- Opening Delimiter -

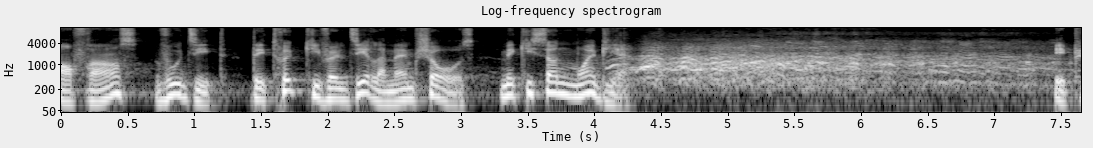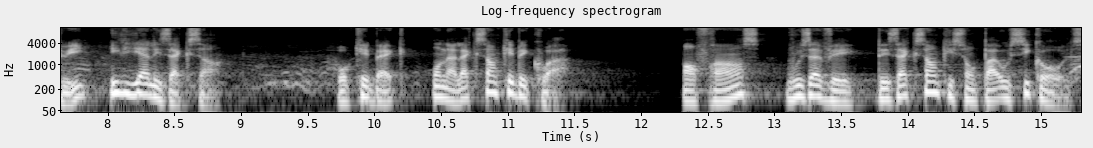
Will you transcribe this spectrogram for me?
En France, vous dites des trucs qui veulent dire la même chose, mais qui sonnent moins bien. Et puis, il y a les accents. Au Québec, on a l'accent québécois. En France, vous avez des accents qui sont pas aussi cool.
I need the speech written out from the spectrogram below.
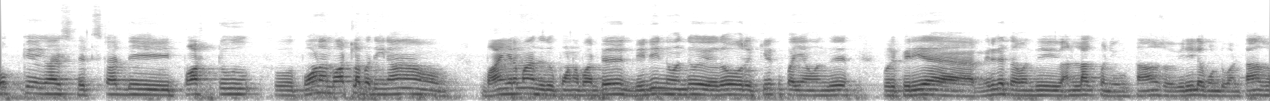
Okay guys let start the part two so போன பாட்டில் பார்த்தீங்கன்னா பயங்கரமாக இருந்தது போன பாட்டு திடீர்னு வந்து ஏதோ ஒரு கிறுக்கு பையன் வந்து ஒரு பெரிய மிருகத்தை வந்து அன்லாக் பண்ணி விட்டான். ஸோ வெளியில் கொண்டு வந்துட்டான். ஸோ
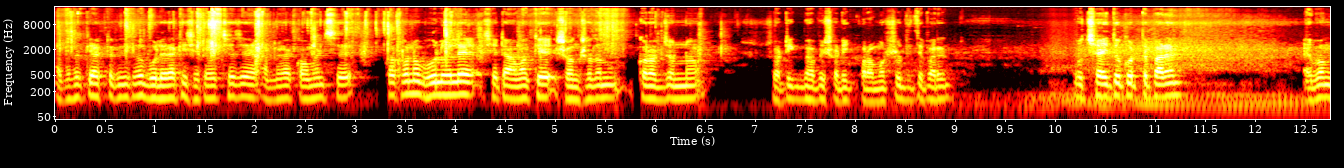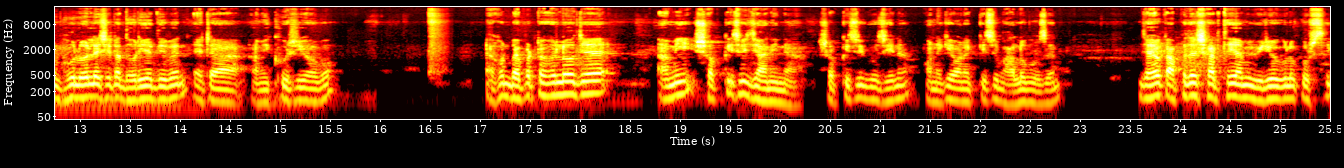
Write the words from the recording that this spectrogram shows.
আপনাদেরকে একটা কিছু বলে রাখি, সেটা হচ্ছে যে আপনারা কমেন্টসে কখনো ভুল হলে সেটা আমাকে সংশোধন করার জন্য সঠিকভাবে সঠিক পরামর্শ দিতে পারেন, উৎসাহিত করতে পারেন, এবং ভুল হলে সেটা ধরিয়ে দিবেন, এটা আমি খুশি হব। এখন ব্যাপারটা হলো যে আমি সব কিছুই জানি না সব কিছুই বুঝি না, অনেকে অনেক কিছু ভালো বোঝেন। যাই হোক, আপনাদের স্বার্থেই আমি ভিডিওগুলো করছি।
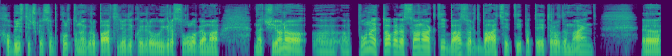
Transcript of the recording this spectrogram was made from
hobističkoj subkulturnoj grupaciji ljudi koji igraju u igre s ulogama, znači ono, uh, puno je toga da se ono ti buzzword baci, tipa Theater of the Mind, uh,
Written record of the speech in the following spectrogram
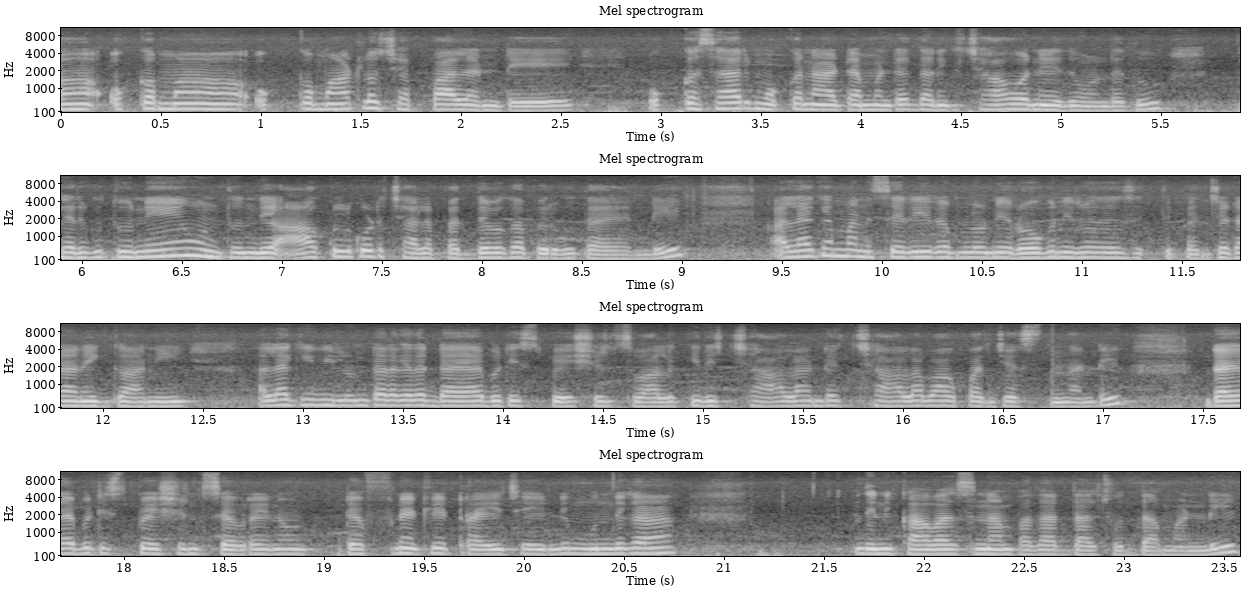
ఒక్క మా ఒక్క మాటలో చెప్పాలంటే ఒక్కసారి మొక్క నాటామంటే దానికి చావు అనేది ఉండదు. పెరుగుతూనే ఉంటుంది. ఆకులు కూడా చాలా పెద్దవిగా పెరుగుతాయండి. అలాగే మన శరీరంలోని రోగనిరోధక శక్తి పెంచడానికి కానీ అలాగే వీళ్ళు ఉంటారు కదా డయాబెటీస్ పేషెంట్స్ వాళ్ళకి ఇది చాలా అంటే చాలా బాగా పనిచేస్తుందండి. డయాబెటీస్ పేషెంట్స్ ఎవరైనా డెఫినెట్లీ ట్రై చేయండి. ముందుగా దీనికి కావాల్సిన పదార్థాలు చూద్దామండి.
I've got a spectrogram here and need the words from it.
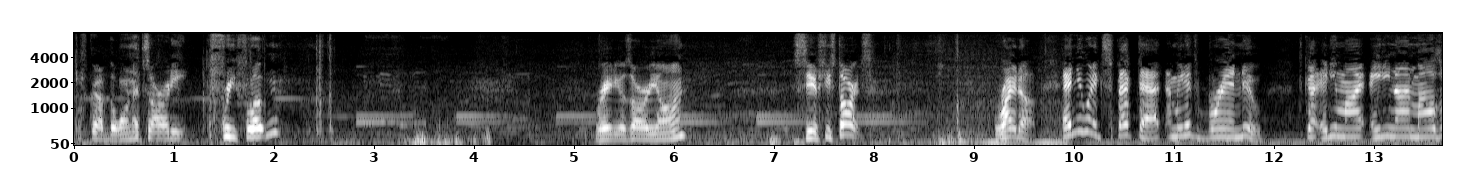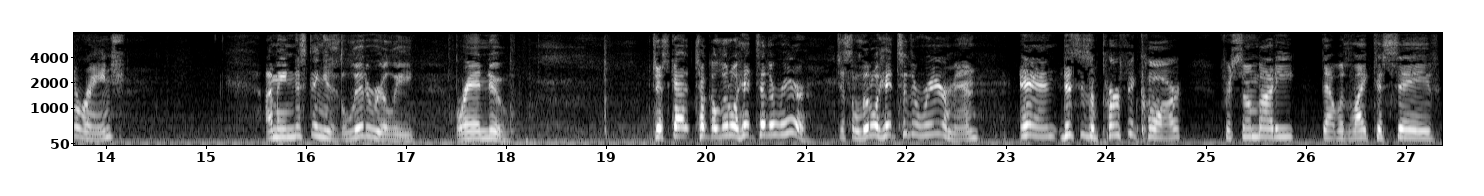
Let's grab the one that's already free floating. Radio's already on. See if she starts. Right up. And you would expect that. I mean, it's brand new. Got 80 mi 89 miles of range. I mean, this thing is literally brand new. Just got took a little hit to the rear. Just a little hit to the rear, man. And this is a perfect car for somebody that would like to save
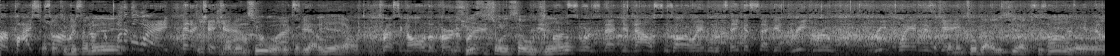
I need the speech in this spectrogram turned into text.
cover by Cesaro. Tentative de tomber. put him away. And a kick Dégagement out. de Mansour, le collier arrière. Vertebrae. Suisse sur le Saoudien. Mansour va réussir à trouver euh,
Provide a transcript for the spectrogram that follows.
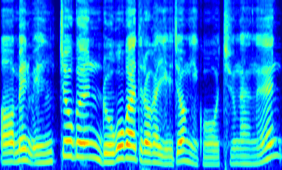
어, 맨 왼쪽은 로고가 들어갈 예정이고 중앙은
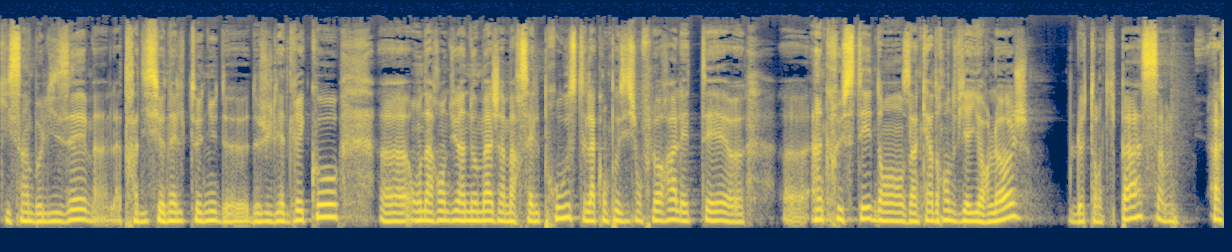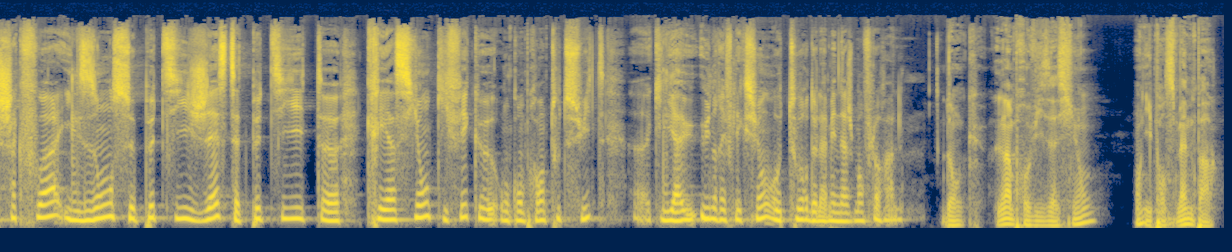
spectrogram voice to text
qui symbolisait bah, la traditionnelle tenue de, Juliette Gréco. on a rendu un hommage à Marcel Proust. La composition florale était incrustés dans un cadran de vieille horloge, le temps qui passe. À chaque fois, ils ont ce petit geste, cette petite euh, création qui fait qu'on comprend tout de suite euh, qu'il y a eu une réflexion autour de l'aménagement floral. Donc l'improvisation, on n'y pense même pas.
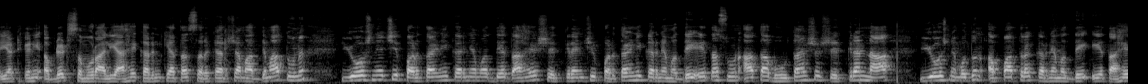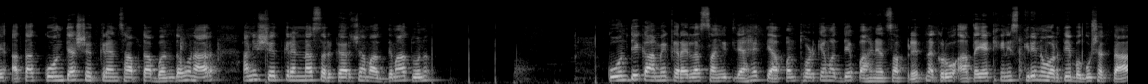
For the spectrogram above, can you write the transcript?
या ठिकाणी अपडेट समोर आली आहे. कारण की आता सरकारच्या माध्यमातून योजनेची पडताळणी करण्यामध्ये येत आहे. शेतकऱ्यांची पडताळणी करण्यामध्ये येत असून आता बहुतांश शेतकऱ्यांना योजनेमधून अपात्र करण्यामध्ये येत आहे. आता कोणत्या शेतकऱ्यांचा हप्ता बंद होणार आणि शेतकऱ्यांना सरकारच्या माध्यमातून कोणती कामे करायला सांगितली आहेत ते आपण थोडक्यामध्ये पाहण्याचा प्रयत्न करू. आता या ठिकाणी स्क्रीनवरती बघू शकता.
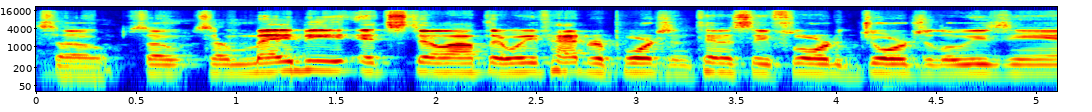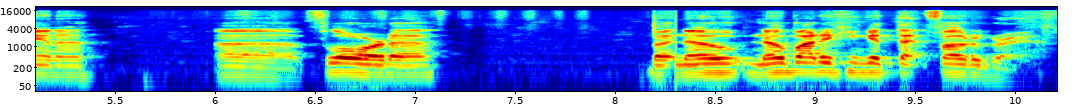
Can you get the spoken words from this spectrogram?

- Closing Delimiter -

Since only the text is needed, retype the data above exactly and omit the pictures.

Will you transcribe this spectrogram for me?
En France, vous dites des trucs qui veulent dire la même chose, mais qui sonnent moins bien. Et puis, il y a les accents. Au Québec, on a l'accent québécois. En France, vous avez des accents qui sont pas aussi cool.
I need the speech written out from the spectrogram below.
Okay guys let start the part two so போன பாட்டில் பார்த்தீங்கன்னா பயங்கரமாக இருந்தது போன பாட்டு திடீர்னு வந்து ஏதோ ஒரு கிறுக்கு பையன் வந்து ஒரு பெரிய மிருகத்தை வந்து அன்லாக் பண்ணி விட்டான். ஸோ வெளியில் கொண்டு வந்துட்டான். ஸோ
Write the words from the recording that this spectrogram shows.
আপনাদেরকে একটা কিছু বলে রাখি, সেটা হচ্ছে যে আপনারা কমেন্টসে কখনো ভুল হলে সেটা আমাকে সংশোধন করার জন্য সঠিকভাবে সঠিক পরামর্শ দিতে পারেন, উৎসাহিত করতে পারেন, এবং ভুল হলে সেটা ধরিয়ে দিবেন, এটা আমি খুশি হব। এখন ব্যাপারটা হলো যে আমি সব কিছুই জানি না সব কিছুই বুঝি না, অনেকে অনেক কিছু ভালো বোঝেন। যাই হোক, আপনাদের স্বার্থেই আমি ভিডিওগুলো করছি।
Transcript of the recording this spectrogram was made from
hobističkoj subkulturnoj grupaciji ljudi koji igraju u igre s ulogama, znači ono, uh, puno je toga da se ono ti buzzword baci, tipa Theater of the Mind, uh,
Written record of the speech in the following spectrogram
ఒక్క మా ఒక్క మాటలో చెప్పాలంటే ఒక్కసారి మొక్క నాటామంటే దానికి చావు అనేది ఉండదు. పెరుగుతూనే ఉంటుంది. ఆకులు కూడా చాలా పెద్దవిగా పెరుగుతాయండి. అలాగే మన శరీరంలోని రోగనిరోధక శక్తి పెంచడానికి కానీ అలాగే వీళ్ళు ఉంటారు కదా డయాబెటీస్ పేషెంట్స్ వాళ్ళకి ఇది చాలా అంటే చాలా బాగా పనిచేస్తుందండి. డయాబెటీస్ పేషెంట్స్ ఎవరైనా డెఫినెట్లీ ట్రై చేయండి. ముందుగా దీనికి కావాల్సిన పదార్థాలు చూద్దామండి.
I've got a spectrogram here and need the words from it.
Let's grab the one that's already free floating. Radio's already on. See if she starts. Right up. And you would expect that. I mean, it's brand new. Got 80 mi 89 miles of range. I mean, this thing is literally brand new. Just got took a little hit to the rear. Just a little hit to the rear, man. And this is a perfect car for somebody that would like to save
I need the speech in this spectrogram turned into text.
cover by Cesaro. Tentative de tomber. put him away. And a kick Dégagement out. de Mansour, le collier arrière. Vertebrae. Suisse sur le Saoudien. Mansour va réussir à trouver euh,
Provide a transcript for the spectrogram that follows.
어, 맨 왼쪽은 로고가 들어갈 예정이고 중앙은
spectrogram voice to text
qui symbolisait bah, la traditionnelle tenue de, Juliette Gréco. on a rendu un hommage à Marcel Proust. La composition florale était incrustés dans un cadran de vieille horloge, le temps qui passe. À chaque fois, ils ont ce petit geste, cette petite euh, création qui fait qu'on comprend tout de suite euh, qu'il y a eu une réflexion autour de l'aménagement floral. Donc l'improvisation, on n'y pense même pas.
For the spectrogram above, can you write the transcript?
या ठिकाणी अपडेट समोर आली आहे. कारण की आता सरकारच्या माध्यमातून योजनेची पडताळणी करण्यामध्ये येत आहे. शेतकऱ्यांची पडताळणी करण्यामध्ये येत असून आता बहुतांश शेतकऱ्यांना योजनेमधून अपात्र करण्यामध्ये येत आहे. आता कोणत्या शेतकऱ्यांचा हप्ता बंद होणार आणि शेतकऱ्यांना सरकारच्या माध्यमातून कोणती कामे करायला सांगितली आहेत ते आपण थोडक्यामध्ये पाहण्याचा प्रयत्न करू. आता या ठिकाणी स्क्रीनवरती बघू शकता.
Can you get the spoken words from this spectrogram?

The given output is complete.